Gordie BAILEY JR. had been in college only one month before he overdosed on alcohol. Urged on by members of a frat house he was intent on joining, the 18-year-old drank until he passed out, was dumped onto a couch and was found dead the next morning. The 2004 incident at the University of Colorado was one of the approximately 1,700 alcohol-related deaths that occur among college students each year in the United States. They include traffic accidents, falls, suffocation, drowning and alcohol poisoning.
SPORTS
August 27, 2008 | Kurt Streeter
NEW YORK -- Sam Querrey had just walloped his way to one of the biggest wins of his tennis career but now, a bit later, he couldn't find his coach or his parents. "I don't know where they are," the lanky 20-year-old said, grinning. "I want to call them, but, to be honest, I just dropped my cellphone in the toilet." The wry grin didn't leave his face, even when he couldn't find an open chair in the players lounge. "Looks like we're going to sit on the floor," he said, pointing to a patch of carpet.
NEWS
August 27, 2008 | Robert Nash Parker, Robert Nash Parker is a professor of sociology and co-director of the Presley Center for Crime and Justice Studies at UC Riverside.
A well-intentioned but misguided group of college and university presidents has been in the news recently for suggesting that we revisit the drinking age and asserting that 21 "is not working." Called the Amethyst Initiative, their proposal would have received a failing grade in my sociology classroom for its faulty logic and how unmindful it is of the history of alcohol policy in this country. During the 1960s and 1970s, most states lowered the drinking age from 21 to 18 or 19. Arguments about the draft were cited -- "old enough to fight, but not to drink" -- and in the general liberal climate of those times, good policy gave way to popular sentiment.
OPINION
August 21, 2008
Moving with an alacrity not often seen in academia, the presidents of more than 100 U.S. colleges and universities have signed a newly circulated manifesto calling for the country to "rethink the drinking age." They weren't standing up for the maturity of their underclassmen, however; if anything, they were signaling their frustration at their students' lack of maturity. Binge drinking is a growing problem among underage students, and these administrators believe that it's time to change the United States' approach to regulating teenage drinking.
CALIFORNIA | LOCAL
August 11, 2001 | Interviews conducted by Samantha MacLaren
TINA PASCO Executive director, Los Angeles County MADD I am not in favor of lowering the drinking age because it has been proved time and time again that the highest alcohol-related death rates affect those who are between 15 and 24 years old. These are death rates for young adults who were drinking and driving. These young adults are still learning driving skills and decision-making skills. And when you mix in mind-altering drugs such as alcohol, it further impairs those skills.
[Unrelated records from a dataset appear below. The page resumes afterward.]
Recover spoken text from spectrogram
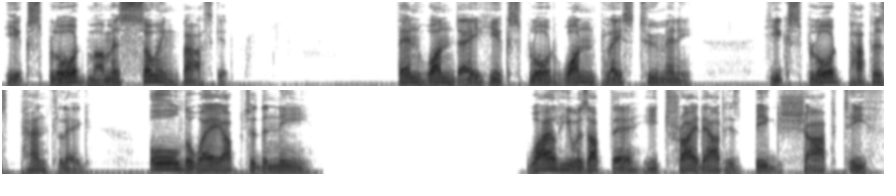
He explored Mamma's sewing basket. Then one day he explored one place too many. He explored Papa's pant leg, all the way up to the knee. While he was up there, he tried out his big, sharp teeth.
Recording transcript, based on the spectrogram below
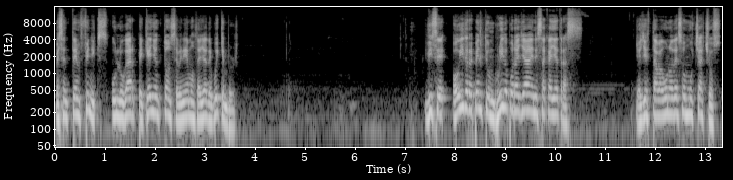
me senté en Phoenix, un lugar pequeño entonces, veníamos de allá de Wickenburg. Y dice, oí de repente un ruido por allá en esa calle atrás. Y allí estaba uno de esos muchachos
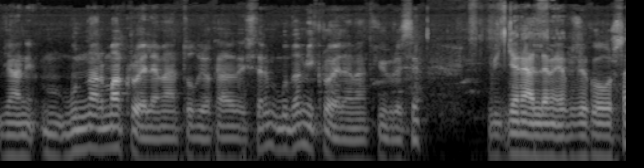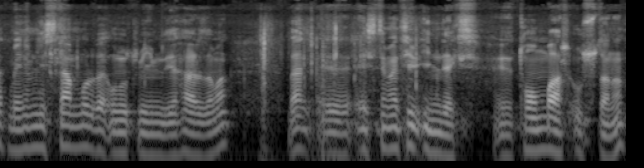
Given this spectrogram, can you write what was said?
yani bunlar makro element oluyor kardeşlerim. Bu da mikro element gübresi. Bir genelleme yapacak olursak. Benim listem burada unutmayayım diye her zaman. Ben e, estimatif indeks, e, Tombar Usta'nın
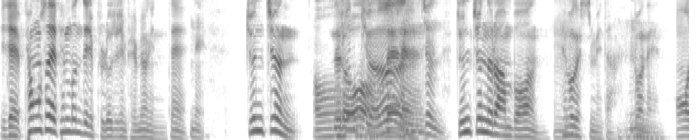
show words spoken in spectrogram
이제 평소에 팬분들이 불러주신 별명이 있는데, 네. 쭌쭌으로. 어, 쭌쭌. 네. 쭌. 쭌쭌 으로 한번 음. 해보겠습니다. 이번엔. 어,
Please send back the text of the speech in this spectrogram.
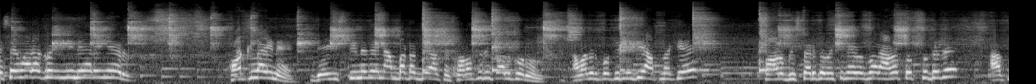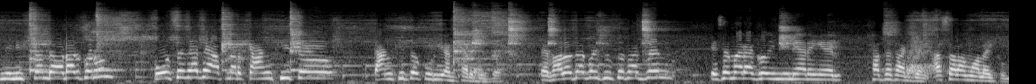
এস এম আর ইঞ্জিনিয়ারিং এর হটলাইনে যে স্ক্রিনে যে নাম্বারটা দেওয়া আছে সরাসরি কল করুন। আমাদের প্রতিনিধি আপনাকে বিস্তারিত মেশিনের ব্যাপারে আরও তথ্য দেবে। আপনি নিঃসন্দেহে অর্ডার করুন, পৌঁছে যাবে আপনার কাঙ্ক্ষিত কাঙ্ক্ষিত কুরিয়ার সার্ভিসে তাই ভালো থাকবেন, সুস্থ থাকবেন এস এম আর আগ্রো ইঞ্জিনিয়ারিংয়ের সাথে থাকবেন। আসসালামু আলাইকুম।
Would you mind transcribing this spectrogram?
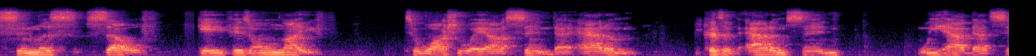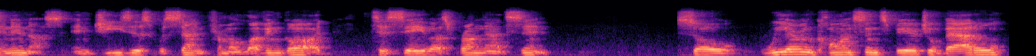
sinless self gave his own life to wash away our sin. That Adam, because of Adam's sin, we have that sin in us. And Jesus was sent from a loving God to save us from that sin. So we are in constant spiritual battle.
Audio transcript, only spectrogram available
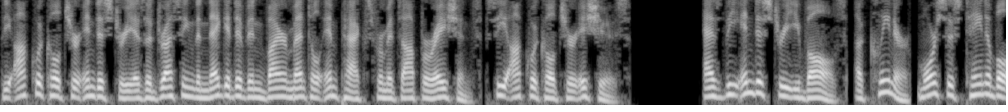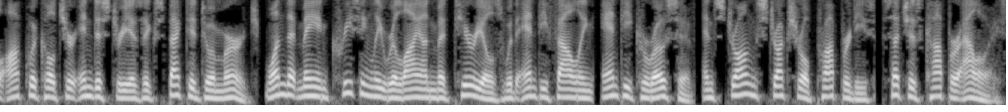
The aquaculture industry is addressing the negative environmental impacts from its operations. See aquaculture issues. As the industry evolves, a cleaner, more sustainable aquaculture industry is expected to emerge, one that may increasingly rely on materials with anti-fouling, anti-corrosive, and strong structural properties, such as copper alloys.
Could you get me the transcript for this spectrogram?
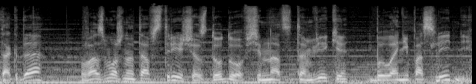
Тогда, возможно, та встреча с Додо в 17 веке была не последней.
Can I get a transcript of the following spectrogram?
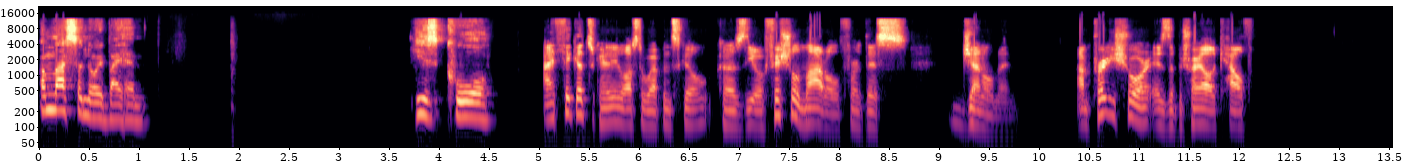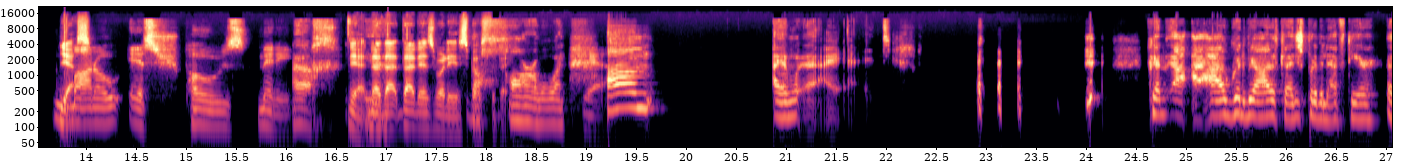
I'm less annoyed by him. He's cool. I think that's okay. They lost a weapon skill because the official model for this gentleman, I'm pretty sure, is the Betrayal of Calth Yes. mono-ish pose mini. Ugh. Yeah, no, that that is what he's The supposed to be. horrible one. Yeah. Um, I am. I, could, I, I'm going to be honest. Can I just put him in F tier? Uh,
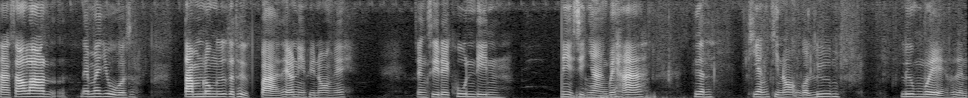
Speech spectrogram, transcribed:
ถ้าสาวลาวได้มาอยู่ก็ตำลงอือกระถึกป่าแถวนี้พี่น้องเอ้ยจังสีได้คูนดิน นี่สิย่างไปหาเพื่อนเคียงพี่น้องก็ลืม ลืมแหวเพิ่อน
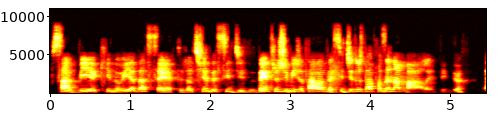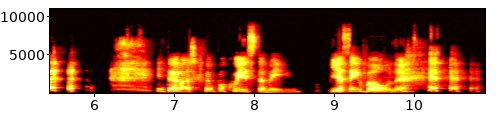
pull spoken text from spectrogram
sabia que não ia dar certo, já tinha decidido. Dentro de mim já estava decidido, já estava fazendo a mala, entendeu? então eu acho que foi um pouco isso também. Ia sem vão, né?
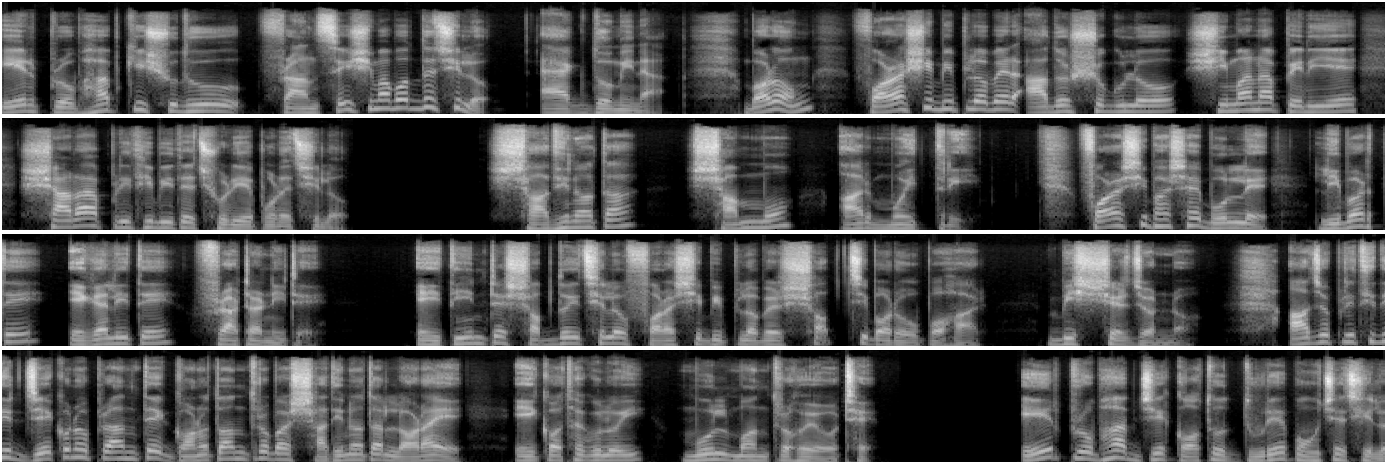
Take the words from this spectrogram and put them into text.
এর প্রভাব কি শুধু ফ্রান্সেই সীমাবদ্ধ ছিল? একদমই না। বরং ফরাসি বিপ্লবের আদর্শগুলো সীমানা পেরিয়ে সারা পৃথিবীতে ছড়িয়ে পড়েছিল। স্বাধীনতা, সাম্য আর মৈত্রী। ফরাসি ভাষায় বললে, লিবার্তে, এগালিতে, ফ্রাটার্নিটে। এই তিনটে শব্দই ছিল ফরাসি বিপ্লবের সবচেয়ে বড় উপহার, বিশ্বের জন্য। আজও পৃথিবীর যে কোনো প্রান্তে গণতন্ত্র বা স্বাধীনতার লড়াইয়ে এই কথাগুলোই মূল মন্ত্র হয়ে ওঠে। এর প্রভাব যে কত দূরে পৌঁছেছিল,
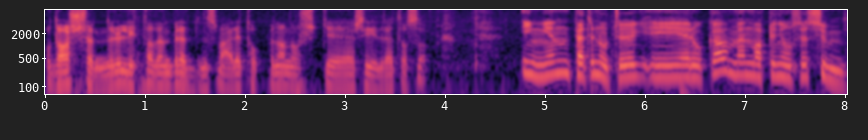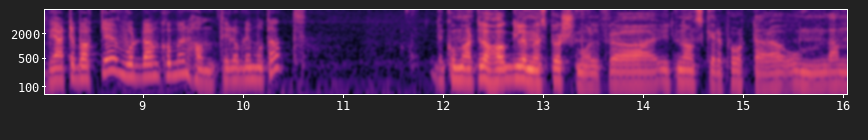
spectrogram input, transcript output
Og da skjønner du litt av den bredden som er i toppen av norsk uh, skiidrett også. Ingen Petter Northug i Ruka, men Martin Jonsrud Sundby er tilbake. Hvordan kommer han til å bli mottatt? Det kommer til å hagle med spørsmål fra utenlandske reportere om den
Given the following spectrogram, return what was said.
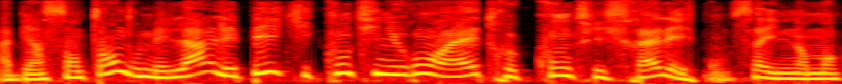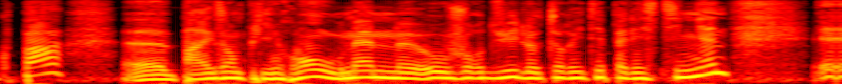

CALIFORNIA | LOCAL
August 20, 2008 | Larry Gordon and Gale Holland, Times Staff Writers
As college students gear up for annual back-to-school parties, a group of university and college presidents in California and across the country this week pushed for a national debate over whether the drinking age should be lowered from 21 to 18. The current limit ignores the reality of drinking during college years and drives it underground, making binge drinking more dangerous and students less likely to seek help in an emergency, according to...
SPORTS
February 8, 2004 | Ben Bolch, Times Staff Writer
On the eve of the NHL All-Star game, Graham Hays of espn.com compiled a list of 10 ways to make hockey more exciting. Suggestion No. 2 was serving more Canadian beer. "If you want people of legal drinking age to show up for a game between Nashville and Phoenix when it's warm enough outside for the golf course to be taking reservations, you can't serve them beer that tastes like it skipped a few steps on that journey from the mountain spring," Hays wrote.
Los Angeles Times Articles
|